One can hardly be blamed for not wanting to hear further commentary on the campus speech culture war.
So much of it trades in ideologically charged tropes; flashpoint anecdotes have worn thin. Nonetheless, academics worry about the state of discourse on campus for good reason. A positive discursive culture is core to the pedagogical mission of American higher education.
This was the motivation behind a recently released report on free expression at the University of North Carolina at Chapel Hill. UNC professors Jennifer Larson, Mark McNeilly and Timothy Ryan wanted to get beyond the anecdotes to determine, through an evidence-based investigation, whether UNC had a problem with respect to free expression, silencing and self-censorship.
And if so, could the evidence point the way toward solutions to “foster a campus environment that is tolerant and inclusive and where a wide array of views [is] aired in service of a search for truth”?
Some of the report’s findings confirm what conservative commentators have long been saying. High percentages of students across the ideological spectrum (24 percent of liberal respondents; 68 percent of conservative respondents) report that they withhold sincerely held political views relevant to class discussions.
Students report that they censor themselves out of fear that they will damage their relationship with their professor or lose respect among their peers. In focus groups, students described social fears, such as being labeled a racist or Nazi, for holding mainstream conservative points of view, for instance a stance in favor of limited government.
Other findings do not fit so neatly within the conservative narrative. The researchers find, for example, that most students believe that a majority of their professors make an honest effort to offer both sides of political topics when they arise in class. Further, students believe that when political topics are discussed, most professors encourage students to offer points of view that compete with the left-of-center perspective that is dominant on the UNC campus.
And in contrast to the notion that students want to be in a left-of-center echo chamber, across all categories — liberal, moderate and conservative — a majority of students responded that there are presently “too few” or “far too few” opportunities to engage with perspectives with which they disagree. The researchers conclude that these results reveal “substantial enthusiasm for more constructive disagreement or dialogue across the political spectrum.”
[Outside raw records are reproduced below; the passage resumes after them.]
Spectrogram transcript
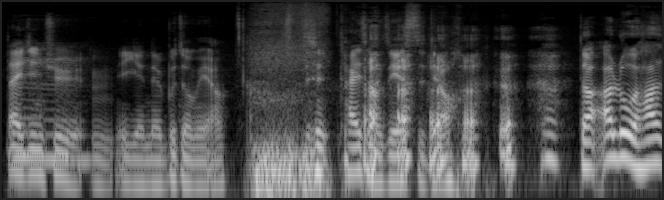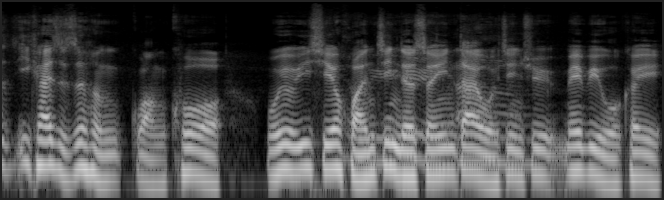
带进去，嗯，演的不怎么样，开场直接死掉。对啊，如果他一开始是很广阔，我有一些环境的声音带我进去、m a y b e 我可以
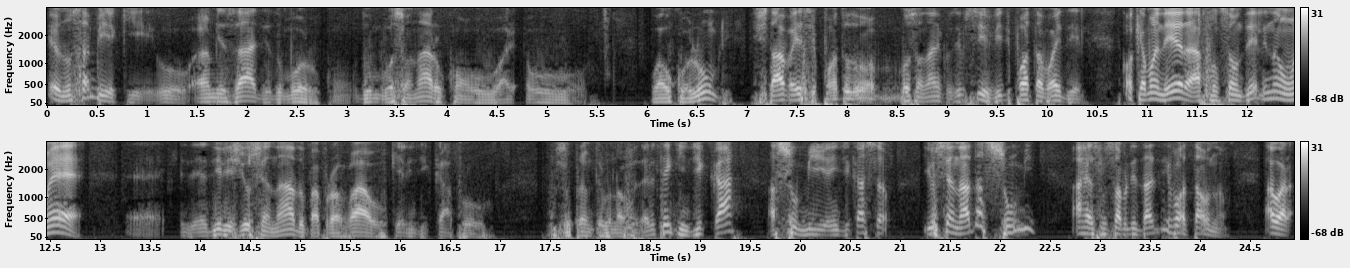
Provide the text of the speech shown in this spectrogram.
Eu não sabia que o, a amizade do Moro, com, do Bolsonaro com o, o, o Alcolumbre estava a esse ponto do Bolsonaro, inclusive, servir de porta-voz dele. De qualquer maneira, a função dele não é, é, é dirigir o Senado para aprovar o que ele indicar para o Supremo Tribunal Federal. Ele tem que indicar, assumir a indicação e o Senado assume a responsabilidade de votar ou não. Agora,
The key insight this report has to offer is the vital role that faculty play in shaping a positive campus culture of intellectual openness and constructive discourse. But good intentions are not enough. Students recognize that most faculty try to be balanced in classroom discussion of political topics. Nonetheless, many students expect retribution and ridicule if they venture a dissenting opinion. Faculty are therefore likely underestimating how much effort is required to overcome students’ impulse to withdraw and self-censor.
As the authors note, “a classroom silence that an instructor might perceive as tacit agreement (or perhaps lackadaisical indifference) might … actually come from apprehension about the consequences of expressing specific viewpoints.”
The researchers recommend that faculty be more deliberate about reminding students of their free expression rights. Just as important, to overcome student fears to the contrary, faculty must clearly signal their commitment to ensuring that the classroom environment is open to dissenting points of view — that dissent will be seen as an opportunity for learning, not an affront.
Creating that environment requires a commitment to practicing and developing in students the intellectual and emotional habits essential to constructive argumentation, such as epistemic humility, listening in a spirit of good faith, and resilience when one hears something with which they disagree.
While it may seem obvious that faculty can and should take responsibility for the quality of discourse and diversity of ideas on campus, the professoriate is generally not considered the go-to solution. Whatever one may think of executive orders, state-level legislation, trustee-driven initiatives, and student efforts aimed at improving the campus climate, it’s faculty who drive lasting change in the academy by defining the curriculum, shaping pedagogical practice, and influencing a campus culture over decades of service.
Their deliberate effort to develop in students the intellectual habits and discursive values that constructive dialogue requires is the most important ingredient in ensuring that the recommendations offered in the report translate into positive and lasting change.
But faculty are busy. As with all academics, it will be tempting for UNC faculty to read the report’s recommendation to hold first-year orientation programs on the value of free expression and training sessions to cultivate the skills associated with constructive discourse as the work of Student Affairs.
With sincere respect for the talented professionals who staff Student Affairs at UNC, this is not the lesson to be gleaned from the report. The lesson is that the caretakers of UNC’s academic culture are the UNC faculty. Full stop. All the good work of this investigation may be for naught if faculty do not see themselves as embracing the problem and owning the solution.
I put this concern to the report’s co-author Jennifer Larson. I asked her what she would say to colleagues reluctant to lean in on this issue. She said, “Few faculty would contest that the classroom holds unique transformative potential, so why not use that potential not only to engage with students about what free expression looks like, but also to practice having empathetic, constructive conversations?”
“Practice,” is the operative word. Students do not acquire the habits of mind that lead to constructive discourse from abstract principles of free expression alone. They acquire them through practice, with an experienced guide — their professor — coaching them along the way.